As with cold weather applications, the problems caused by rising temperatures will be primarily adhesive related. Adhesives get softer and edges get tackier, resulting in labels that are difficult to remove. While that may sound great for your labeled bottles, unintentionally strong adhesive can make release (peeling labels from your rolls) a struggle. Dispensing issues caused by adhesive can disrupt product labeling and lead to damaged labels and jammed applicators.
Under extreme conditions any adhesive can fail, even those designed for warmer environments. Rising temperatures cause most pressure sensitive label adhesives to soften. Adhesives are just pre-applied glue after all, although specially engineered to perform well on pressure sensitive applications. Hot glue behaves differently than glue at room temperature.
How to Beat the Heat and Preserve Your Labels

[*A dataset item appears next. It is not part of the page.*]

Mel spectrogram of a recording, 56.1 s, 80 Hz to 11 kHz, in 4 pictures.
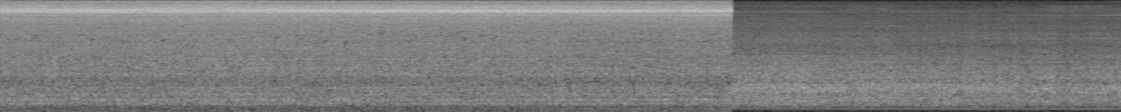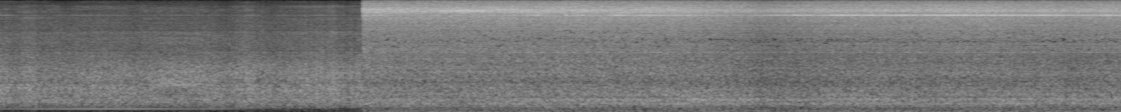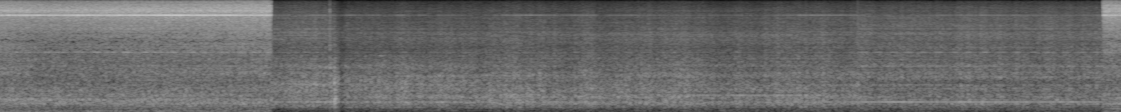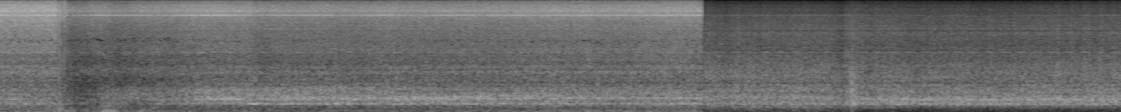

There are few practical methods you can use to protect your labels from the summer heat. Keep them as cool as possible and do not lay the rolls flat.
- Storing your label rolls in plastic bags is a good idea if humidity is part of your label storage and application environment. Airtight is optimal.
- Storing vulnerable label rolls lower to the ground can reduce their exposure to temps on the top shelves, which can be as much as 20° to 30° hotter. Cold temp adhesives, heavily coated labels, or exotic substrates will be more sensitive to heat.
- Storing by stacking your label rolls on end, or preferably on a rack, can help prevent adhesive settling and labels sliding on the liner.
Cold weather and freezer grade labels will naturally be most vulnerable to hot and humid days. If your products require a cold temp adhesive you will want to take great care to keep them out of the heat and humidity. Switching to an alternate adhesive is typically not the solution when your labels were engineered for their specific application and use.